-- EXERCISE --
Without changing a character, return the entries, but not the images they hold.

-- RECORDS FOR THE EXERCISE --
::::

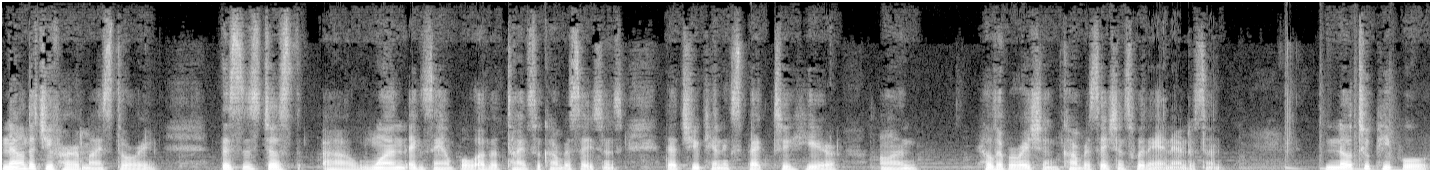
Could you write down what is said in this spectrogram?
Now that you've heard my story, this is just uh, one example of the types of conversations that you can expect to hear on Her Liberation Conversations with Ann Anderson. No two people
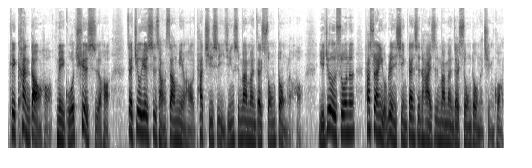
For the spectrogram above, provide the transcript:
可以看到，哈，美国确实哈，在就业市场上面，哈，它其实已经是慢慢在松动了，哈。也就是说呢，它虽然有韧性，但是它还是慢慢在松动的情况。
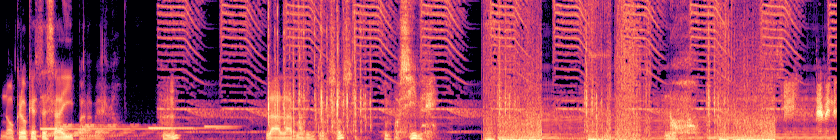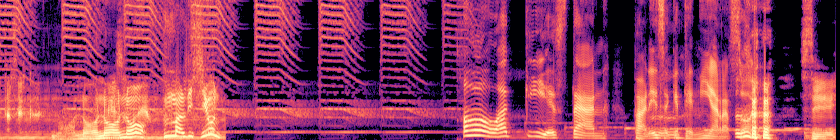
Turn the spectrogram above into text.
no creo que estés ahí para verlo. ¿Mm? ¿La alarma de intrusos? Imposible. No. Deben estar cerca. No, no, no, no. ¡Maldición! Oh, aquí están. Parece que tenía razón. Sí.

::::

-- EXERCISE OUTPUT --
Could you write down what is said in this spectrogram?
Now that you've heard my story, this is just uh, one example of the types of conversations that you can expect to hear on Her Liberation Conversations with Ann Anderson. No two people
For the spectrogram above, provide the transcript:
可以看到，哈，美国确实哈，在就业市场上面，哈，它其实已经是慢慢在松动了，哈。也就是说呢，它虽然有韧性，但是它还是慢慢在松动的情况。
Turn the spectrogram above into text.
no creo que estés ahí para verlo. ¿Mm? ¿La alarma de intrusos? Imposible. No. Deben estar cerca. No, no, no, no. ¡Maldición! Oh, aquí están. Parece que tenía razón. Sí.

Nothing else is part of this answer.